  • Arrange for a ride well before the storm if you don’t have your own transportation. You may be ordered to evacuate.
  • Prepare an emergency supply kit for your auto with extra keys, food, water, jumper cables, a first-aid kit and sleeping bags. See the Emergency Supply Kit section for a suggested list.
  • Make a plan now for what to do with your pets. (Many shelters and hotels will not accept them.)
  • Identify an out-of-state contact, so if your family members get separated, you’ll know who to call. If time allows, call or email your out-of-state contact to let them know where you’re going and when you expect to get there.
  • Plan a meeting location at least 50 miles inland in case your family gets separated.
  • Gather important papers to take with you:
  1. Driver’s license or personal identification
  2. Social Security card
  3.  Proof of residence (deed, lease or utility bills)
  4. Insurance policies (including home, auto, flood and wind)
  5. Birth and marriage certificates
  6. Stocks, bonds and other negotiable certificates
  7. Wills, deeds and copies of recent tax returns
  8. Personal checkbook and any unpaid bills


If you find yourself within hours or days of a hurricane striking your area, and you haven’t done anything to get ready, don’t panic. There are several things you can do in the last few hours to be better prepared

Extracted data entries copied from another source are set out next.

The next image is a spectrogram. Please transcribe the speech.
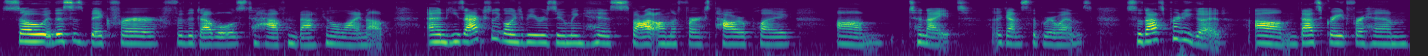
so this is big for for the Devils to have him back in the lineup, and he's actually going to be resuming his spot on the first power play um, tonight against the Bruins. So that's pretty good. Um, that's great for him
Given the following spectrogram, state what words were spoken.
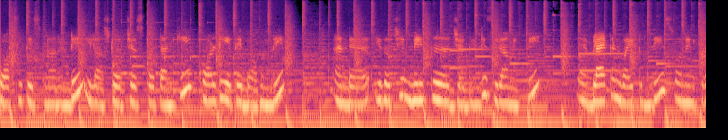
బాక్సులు తీసుకున్నానండి. ఇలా స్టోర్ చేసుకోవటానికి క్వాలిటీ అయితే బాగుంది. అండ్ ఇది వచ్చి మిల్క్ జగ్ అండి సిరామిక్ది. బ్లాక్ అండ్ వైట్ ఉంది. సో నేను ఇక్కడ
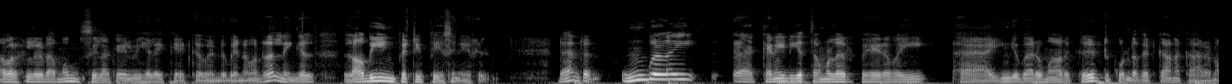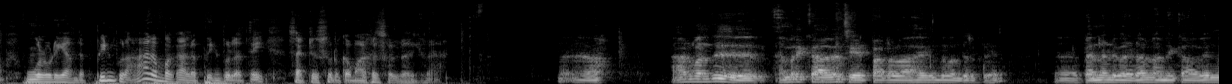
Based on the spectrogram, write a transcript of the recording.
அவர்களிடமும் சில கேள்விகளை கேட்க வேண்டும் என்னவென்றால் நீங்கள் லாபியிங் பற்றி பேசினீர்கள். டேண்டன் உங்களை கனேடிய தமிழர் பேரவை இங்கு வருமாறு கேட்டுக்கொண்டதற்கான காரணம் உங்களுடைய அந்த பின்புல ஆரம்ப கால பின்புலத்தை சற்று சுருக்கமாக சொல்லுகிறார் நான் வந்து அமெரிக்காவில் செயற்பாட்டாளராக இருந்து வந்திருக்கிறேன். பன்னெண்டு வருடம் அமெரிக்காவில்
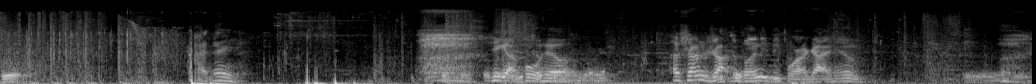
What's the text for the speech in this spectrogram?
Good hit. God dang. He got full health. I was trying to drop the bunny before I got him.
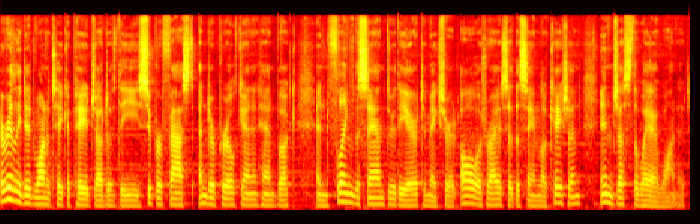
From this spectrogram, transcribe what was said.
I really did want to take a page out of the super fast Ender Pearl Cannon handbook and fling the sand through the air to make sure it all arrives at the same location in just the way I wanted.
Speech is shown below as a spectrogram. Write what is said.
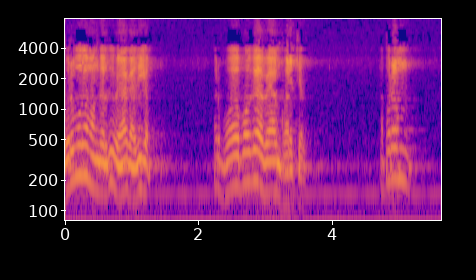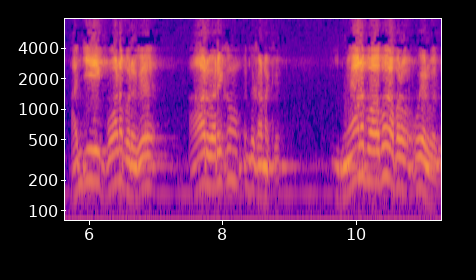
ஒருமுகம் வாங்கிறது வேகம் அதிகம். போக போக வேகம் குறைச்சல். அப்புறம் அஞ்சு போன பிறகு ஆறு வரைக்கும் இந்த கணக்கு. மேலே போக போக அப்புறம் உயர்வது.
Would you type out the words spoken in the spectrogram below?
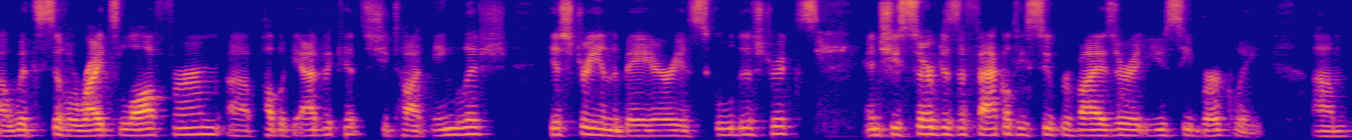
uh, with civil rights law firm, uh, Public Advocates. She taught English, history in the Bay Area school districts, and she served as a faculty supervisor at UC Berkeley. Um,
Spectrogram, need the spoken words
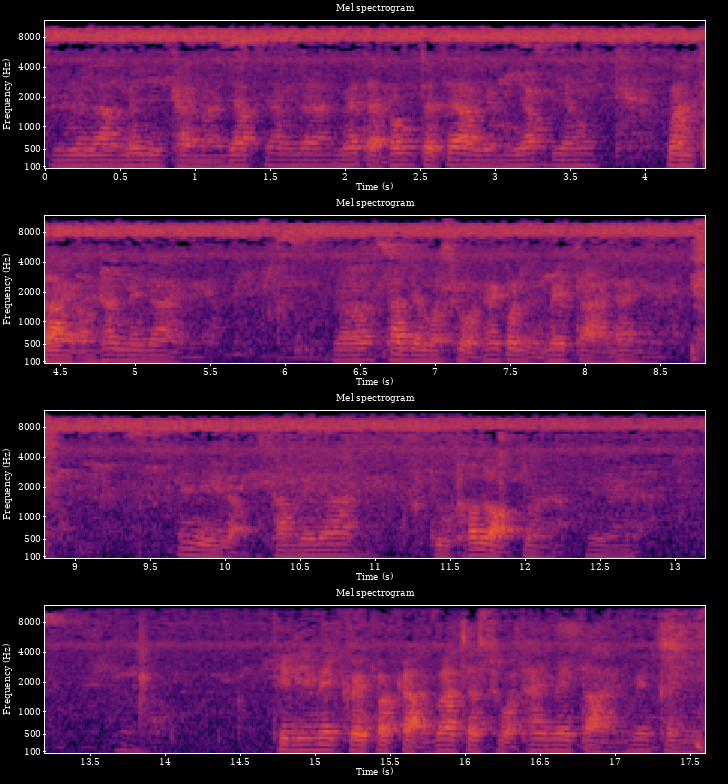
ถึงเวลาไม่มีใครมายับยั้งได้ แม้แต่พระพุทธเจ้ายังยับยั้งวันตายของท่านไม่ได้เลยแล้วท่านจะมาสวดให้คนอื่นไม่ตายได้ยังไง ไม่มีหรอกทำไม่ได้ ถูกเขาหลอกมาเนี่ย ที่นี้ไม่เคยประกาศว่าจะสวดให้ไม่ตายไม่เคยมี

  • 1.800.958.6653. Write this number down or put it in your cell phone. If you are Toole Insurance policyholder, you’ll need it after the storm to file a claim.
  • Secure buildings on your property by closing and boarding up windows. Remove outside antennas if it is safe to do so.
  • Bring all lawn furniture, outdoor decorations, trash cans, hanging plants and anything else that could be picked up by the wind inside. Anchor objects that cannot be brought inside.
  • Turn your refrigerator to its coldest setting.
  • Fill up your bathtub, sinks and other large containers with fresh water. This will serve as an important reserve should you be without running water after a storm.
  • If you must leave your auto outdoors, park as close to a building as possible. Move your auto away from trees or poles that may topple onto it.
  • Make sure you fill your auto’s gas tank. If you are forced to evacuate, you won’t want to be stuck in a long line at the gas station or hunting for gas if all the stations run out.
  • Get emergency cash.